Well—we did it.
We got on the plane.
After four months of playing some crazy game show of “Pack, Trash, Sell or Give?” with all our stuff ad nauseam, settling our respective work into trustworthy hands, and enough heartrending goodbyes that at the end my heart was twisted dry—we neatly quietly faithfully? closed the chapter of our lives that is Africa.
Well. Scratch that, too. Africa’s far too kneaded into us, far too braided into the fabric that is us. And the work continues in Uganda, even if at a distance for us.
I now find myself in that odd twilight that is having arrived, but my life still flayed open like a cardboard box. The pieces of me are finding niches, or seeking one, or temporarily cast aside, or still hiding out. I’m that inevitable bin at the end when you’re unpacking, where you dumped all the spare randomness. Where in the world should this go?
Transition can feel…bereft.
Missed the first post? Grab it here.
In three weeks, my family and I will quietly glide across the line sectioning our lives into before and after. And it will be as innocuous as stepping onto an air-conditioned airplane.
With an escapade like living in Africa—and really, in many ways embedding ourselves, and it in us—we bear the marks inside. Strangely, truthfully, I have fear this plane will land me back in a place I was giddy to leave seven years ago.
My thirtieth birthday was approaching. From childhood I’d pictured and prepared myself for a lean, vibrant life overseas. Instead, my approaching birthday found me squarely in Little Rock, a fistful of miles from where I graduated high school. I wielded a deep inner fatigue unique to welcoming four children in five years. (No. No twins. A couple did feel like twins.) Insert the picket fence and the dog—and you can picture the level of contentment I both seized with two hands and questioned, even while cherishing my life.
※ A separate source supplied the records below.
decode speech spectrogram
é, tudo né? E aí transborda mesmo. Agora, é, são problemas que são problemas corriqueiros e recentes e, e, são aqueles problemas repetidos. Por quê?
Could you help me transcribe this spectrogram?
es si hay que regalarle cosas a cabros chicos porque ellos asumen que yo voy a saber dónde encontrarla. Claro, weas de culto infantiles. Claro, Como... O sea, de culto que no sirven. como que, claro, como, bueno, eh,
I mean, I knew how I got there. I was grateful I was there. But still, I wondered. How did I get there?
A question. What are you…afraid of?
Fear has this way of flaying us open, I think. Of laying bare what we see as bigger than us.
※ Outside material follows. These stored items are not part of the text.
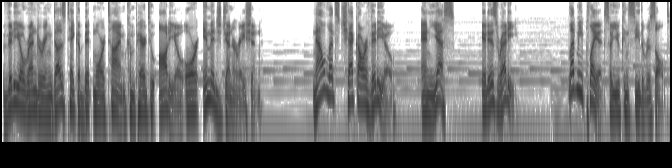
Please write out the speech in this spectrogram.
Video rendering does take a bit more time compared to audio or image generation. Now let's check our video. And yes, it is ready. Let me play it so you can see the result.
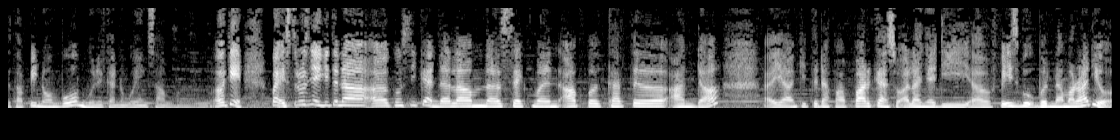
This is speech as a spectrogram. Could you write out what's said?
tetapi nombor menggunakan nombor yang sama. Okey, baik seterusnya kita nak uh, kongsikan dalam uh, segmen apa kata anda uh, yang kita dah paparkan soalannya di uh, Facebook bernama radio.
Worry manifests itself in vastly different ways. Some of us, for example, seek to staunch this bleeding of our hearts with intense control or safety. That is to alternatively say, some of us who struggle most with control actually are waging an inner battle with fear. As counselor and neuropsychologist Ed Welch writes, “One message is obvious: ‘If I imagine the worst, I will be prepared for it.’ Worry is looking for control….Worry has become your talisman to ward off future catastrophe.”